Reggio Calabria History
The city’s foundations date back to the colonization of the Magna Graecia, around the 8th century BC, when the Greek expanded their empire, commercially and politically, along the shores of the Ionian Sea. It seems, however, that the site was inhabited by the italic populations.
Rhegion, as it was called, reached the peak of its political, cultural and commercial power towards the end of the fifth century BC, under the tyranny of Anassilao. After his death and the supremacy of the Syracunsans, Rhegion declined and it was destroyed.
It arose again twenty years later and, as Rome’s faithful ally against Pirro and Cartagine, it became a Roman Municipium and took the name of the Rhegium Julii.
For a long time it maintained the language and the Hellenic traditions and resisted many invasions after the fall of the Roman Empire and even reinforced itself during the Byzantine period.

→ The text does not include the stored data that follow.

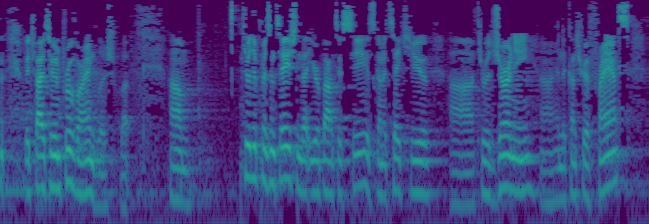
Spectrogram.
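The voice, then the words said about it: French accent speaking English. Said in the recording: “my wife and I are French, okay? So you'll in the presentation, you'll probably hear again that accent ... don't lose that accent. It's so nice to hear.”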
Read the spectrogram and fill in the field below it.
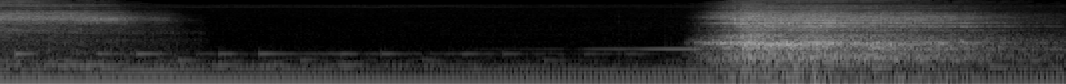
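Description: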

In the 10th century Reggio was plundered and conquered on many occasions by the Saracens who came from Sicily. When the Normans arrived and conquered the area there was a return to normalization. From that time on the city followed the vicissitudes of Southern Italy. It was, in turn: Sveva, Aragonese, Angioina, Spanish, Bourbon, and also French for a while in the early 19th century. During those long centuries the city had its ups and downs: raids from pirates, earthquakes and a terrible plague. In the 1783, Reggio was totally destroyed by an earthquake, and it was after that, that the city reached the current layout.

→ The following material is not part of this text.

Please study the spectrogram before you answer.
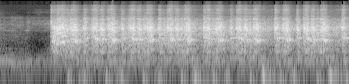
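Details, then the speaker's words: Vulcan engine start attempt after priming and adding fuel, likely too much gas: silence, then a sharp pop into hissy, squealing cranking with uneven chuffs; backfires out the intake instead of firing. "All right, so it did backfire out of the uh intake."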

In 1860 Giuseppe Garibaldi disembarked, along with his Mille (thousand) soldiers, at Melito Porto Salvo, 20 Km south of Reggio. After a short battle in Piazza Duomo, the bourbon garrison surrendered. This was the beginning of the quick march of the “hero of two worlds” towards the famous “meeting of Teano”. The Kingdom of Italy had come into being.

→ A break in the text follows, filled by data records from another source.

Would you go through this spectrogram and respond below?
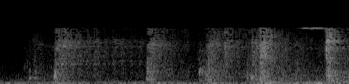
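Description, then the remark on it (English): The movable wall of bars of a crush cage is pushed and slides along in several grinding, rattling pushes, each a rough metallic scrape of about a second, with no voices. “The whole wall moves. It's called a crush cage.”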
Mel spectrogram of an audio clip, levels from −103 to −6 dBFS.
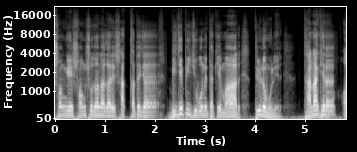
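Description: At 1.80 s and 5.43 s, AAC frame loss with concealment smears the speech for about 0.26 s, then 0.13 s. The decoder repeats the last good spectrum with scrambled phase, so harmonics blur into flat, noisy bands on a spectrogram.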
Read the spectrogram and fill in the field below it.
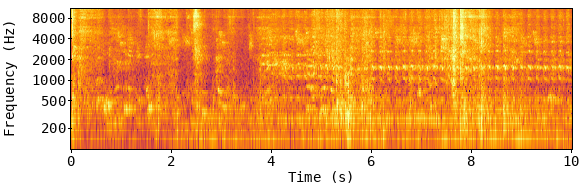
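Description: Hands press and rub damp clay with soft, gritty scraping.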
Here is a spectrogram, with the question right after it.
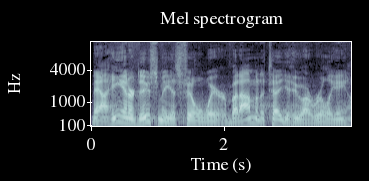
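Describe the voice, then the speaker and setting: A man's normal speaking voice, fairly low in pitch, with lively intonation at a moderate pace. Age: 60s. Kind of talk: sermon. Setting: church.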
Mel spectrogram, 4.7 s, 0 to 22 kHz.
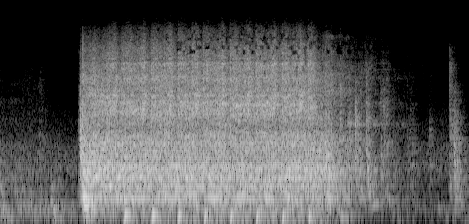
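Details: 1997 Craftsman II rider, 13.5 hp Tecumseh, long-stored, mouse nest, primed with gas down carb: thumps about four to five a second, fires and runs roughly two seconds before fading; wants choke, later flooded, surging; owner says carb clean needed.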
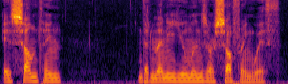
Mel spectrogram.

Another earthquake destroyed Reggio in 1908 and later the Second World War caused further damage.